### YOUR ASSIGNMENT
No pictures should be carried over. Output all other parts of the entries verbatim.

### EXERCISE MATERIALS
——

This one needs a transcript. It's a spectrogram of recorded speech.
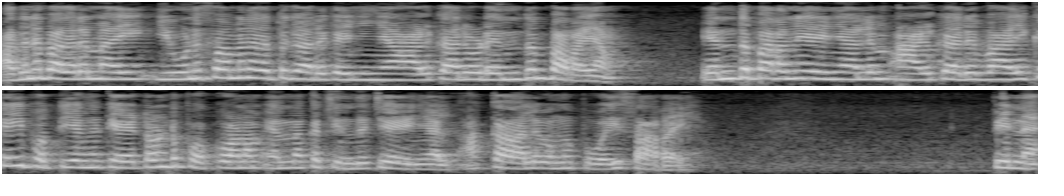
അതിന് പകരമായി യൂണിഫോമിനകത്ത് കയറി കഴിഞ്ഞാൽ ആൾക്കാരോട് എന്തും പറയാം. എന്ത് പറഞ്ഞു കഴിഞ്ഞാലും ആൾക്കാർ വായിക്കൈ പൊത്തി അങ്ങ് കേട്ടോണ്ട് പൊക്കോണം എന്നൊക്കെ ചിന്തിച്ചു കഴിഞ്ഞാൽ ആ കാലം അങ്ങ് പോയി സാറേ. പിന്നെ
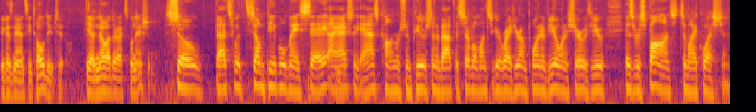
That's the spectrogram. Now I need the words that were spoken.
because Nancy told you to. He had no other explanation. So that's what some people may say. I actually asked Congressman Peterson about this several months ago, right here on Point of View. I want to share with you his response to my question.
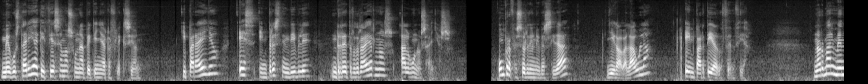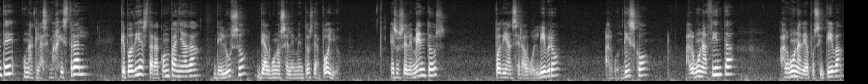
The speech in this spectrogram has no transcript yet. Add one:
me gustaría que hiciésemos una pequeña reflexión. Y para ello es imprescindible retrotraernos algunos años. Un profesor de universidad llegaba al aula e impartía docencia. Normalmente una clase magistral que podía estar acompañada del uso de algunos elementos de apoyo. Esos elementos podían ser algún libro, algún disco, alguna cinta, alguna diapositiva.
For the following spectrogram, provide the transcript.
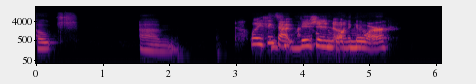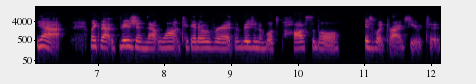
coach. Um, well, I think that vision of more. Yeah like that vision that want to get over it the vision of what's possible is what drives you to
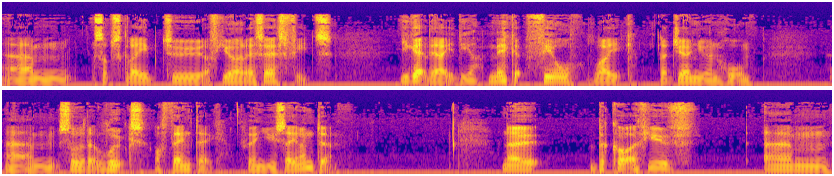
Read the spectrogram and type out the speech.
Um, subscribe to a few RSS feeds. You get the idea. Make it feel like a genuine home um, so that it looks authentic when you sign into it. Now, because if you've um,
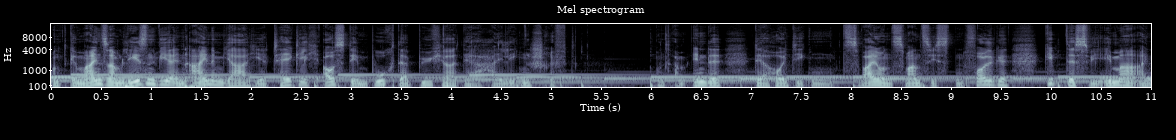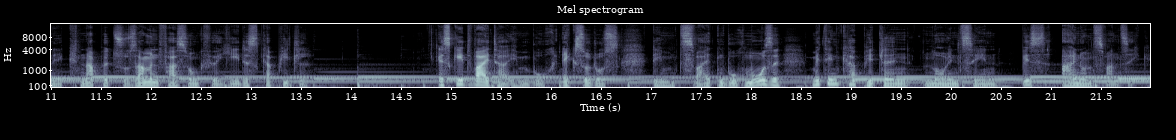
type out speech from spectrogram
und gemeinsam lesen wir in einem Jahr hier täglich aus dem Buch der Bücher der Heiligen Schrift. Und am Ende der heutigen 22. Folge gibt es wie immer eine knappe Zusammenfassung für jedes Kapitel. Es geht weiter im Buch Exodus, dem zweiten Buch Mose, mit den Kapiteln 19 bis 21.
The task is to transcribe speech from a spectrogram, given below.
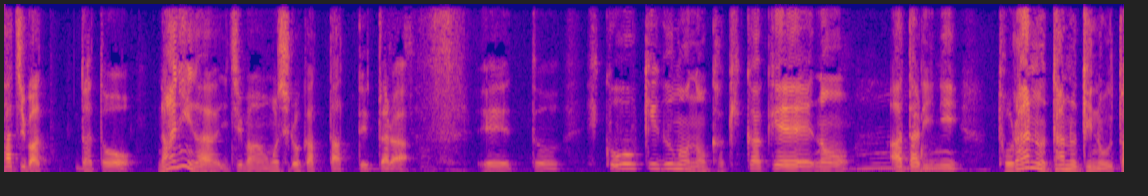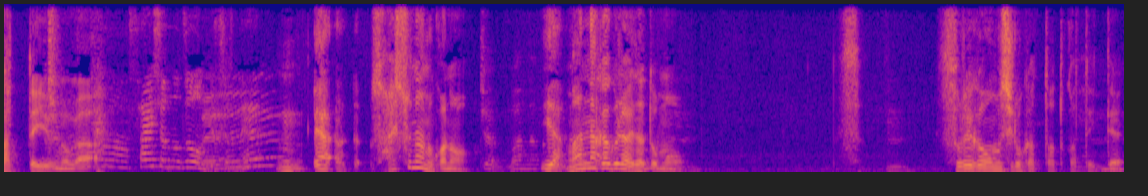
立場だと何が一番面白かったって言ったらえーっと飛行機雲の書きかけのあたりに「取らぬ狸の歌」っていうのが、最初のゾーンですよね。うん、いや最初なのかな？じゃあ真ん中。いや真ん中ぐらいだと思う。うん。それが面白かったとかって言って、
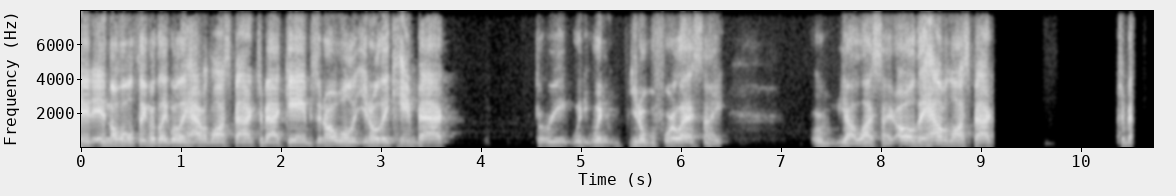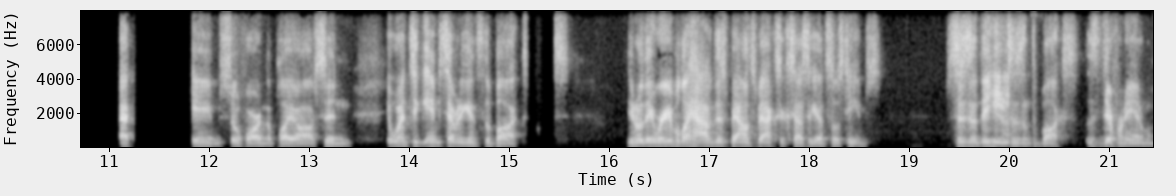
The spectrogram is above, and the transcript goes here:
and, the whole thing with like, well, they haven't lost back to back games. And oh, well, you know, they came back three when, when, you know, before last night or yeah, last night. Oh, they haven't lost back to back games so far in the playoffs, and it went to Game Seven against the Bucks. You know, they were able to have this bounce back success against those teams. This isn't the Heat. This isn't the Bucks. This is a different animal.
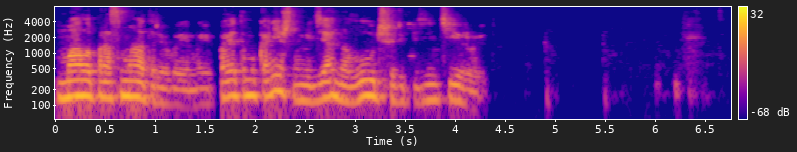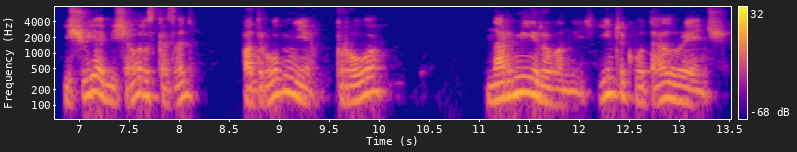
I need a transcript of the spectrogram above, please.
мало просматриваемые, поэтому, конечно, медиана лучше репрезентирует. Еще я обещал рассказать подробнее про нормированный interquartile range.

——

### YOUR RESPONSE
This one needs a transcript. It's a spectrogram of recorded speech.
അതിന് പകരമായി യൂണിഫോമിനകത്ത് കയറി കഴിഞ്ഞാൽ ആൾക്കാരോട് എന്തും പറയാം. എന്ത് പറഞ്ഞു കഴിഞ്ഞാലും ആൾക്കാർ വായിക്കൈ പൊത്തി അങ്ങ് കേട്ടോണ്ട് പൊക്കോണം എന്നൊക്കെ ചിന്തിച്ചു കഴിഞ്ഞാൽ ആ കാലം അങ്ങ് പോയി സാറേ. പിന്നെ
That's the spectrogram. Now I need the words that were spoken.
because Nancy told you to. He had no other explanation. So that's what some people may say. I actually asked Congressman Peterson about this several months ago, right here on Point of View. I want to share with you his response to my question.
The speech in this spectrogram has no transcript yet. Add one:
me gustaría que hiciésemos una pequeña reflexión. Y para ello es imprescindible retrotraernos algunos años. Un profesor de universidad llegaba al aula e impartía docencia. Normalmente una clase magistral que podía estar acompañada del uso de algunos elementos de apoyo. Esos elementos podían ser algún libro, algún disco, alguna cinta, alguna diapositiva.
For the following spectrogram, provide the transcript.
coach. Um, well, I think that vision of more. Yeah like that vision that want to get over it the vision of what's possible is what drives you to
Read the spectrogram and type out the speech.
Um, subscribe to a few RSS feeds. You get the idea. Make it feel like a genuine home um, so that it looks authentic when you sign into it. Now, because if you've um,
type out speech from spectrogram
und gemeinsam lesen wir in einem Jahr hier täglich aus dem Buch der Bücher der Heiligen Schrift. Und am Ende der heutigen 22. Folge gibt es wie immer eine knappe Zusammenfassung für jedes Kapitel. Es geht weiter im Buch Exodus, dem zweiten Buch Mose, mit den Kapiteln 19 bis 21.
The task is to transcribe speech from a spectrogram, given below.
立場だと何が一番面白かったって言ったらえーっと飛行機雲の書きかけのあたりに「取らぬ狸の歌」っていうのが、最初のゾーンですよね。うん、いや最初なのかな？じゃあ真ん中。いや真ん中ぐらいだと思う。うん。それが面白かったとかって言って、
The spectrogram is above, and the transcript goes here:
and, the whole thing with like, well, they haven't lost back to back games. And oh, well, you know, they came back three when, when, you know, before last night or yeah, last night. Oh, they haven't lost back to back games so far in the playoffs, and it went to Game Seven against the Bucks. You know, they were able to have this bounce back success against those teams. This isn't the Heat. This isn't the Bucks. This is a different animal.
I need a transcript of the spectrogram above, please.
мало просматриваемые, поэтому, конечно, медиана лучше репрезентирует. Еще я обещал рассказать подробнее про нормированный interquartile range.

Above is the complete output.